Return all the lines below exactly. Any picture among them is omitted.

=====

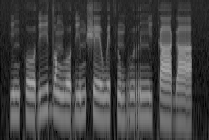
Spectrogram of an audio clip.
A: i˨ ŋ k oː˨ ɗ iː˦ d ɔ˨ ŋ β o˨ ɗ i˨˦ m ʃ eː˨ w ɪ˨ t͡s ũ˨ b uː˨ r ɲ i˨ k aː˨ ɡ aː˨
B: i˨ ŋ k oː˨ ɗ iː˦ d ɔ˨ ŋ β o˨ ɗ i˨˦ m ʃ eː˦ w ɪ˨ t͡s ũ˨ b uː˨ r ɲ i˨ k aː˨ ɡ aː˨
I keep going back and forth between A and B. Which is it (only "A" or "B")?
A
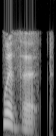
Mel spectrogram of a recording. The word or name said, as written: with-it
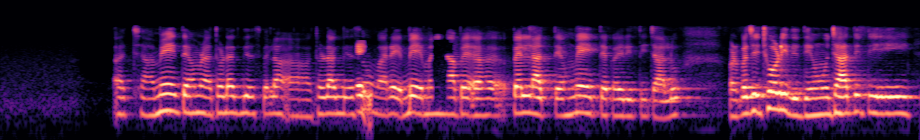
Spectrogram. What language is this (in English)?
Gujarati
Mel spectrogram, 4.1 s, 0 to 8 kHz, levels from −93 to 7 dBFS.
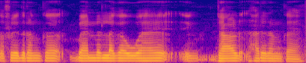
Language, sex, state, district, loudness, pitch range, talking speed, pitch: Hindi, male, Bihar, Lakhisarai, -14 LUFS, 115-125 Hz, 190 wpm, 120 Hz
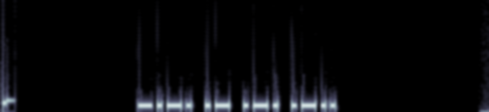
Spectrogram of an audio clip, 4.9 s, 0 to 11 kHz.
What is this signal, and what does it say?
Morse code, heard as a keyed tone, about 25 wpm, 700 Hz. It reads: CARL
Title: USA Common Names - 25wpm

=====

Expected output
Spectrogram of an audio clip.
A: i˨ ŋ k oː˨ ɗ iː˦ d ɔ˨ ŋ β o˨ ɗ i˨˦ m ʃ eː˨ w ɪ˨ t͡s ũ˨ b uː˨ r ɲ i˨ k aː˨ ɡ aː˨
B: i˨ ŋ k oː˨ ɗ iː˦ d ɔ˨ ŋ β o˨ ɗ i˨˦ m ʃ eː˦ w ɪ˨ t͡s ũ˨ b uː˨ r ɲ i˨ k aː˨ ɡ aː˨
I keep going back and forth between A and B. Which is it (only "A" or "B")?
A
Mel spectrogram of a recording. The word or name said, as written: with-it
Spectrogram. What language is this (in English)?
Gujarati
Mel spectrogram, 4.1 s, 0 to 8 kHz, levels from −93 to 7 dBFS.
Language, sex, state, district, loudness, pitch range, talking speed, pitch: Hindi, male, Bihar, Lakhisarai, -14 LUFS, 115-125 Hz, 190 wpm, 120 Hz
Spectrogram of an audio clip, 4.9 s, 0 to 11 kHz.
What is this signal, and what does it say?
Morse code, heard as a keyed tone, about 25 wpm, 700 Hz. It reads: CARL
Title: USA Common Names - 25wpm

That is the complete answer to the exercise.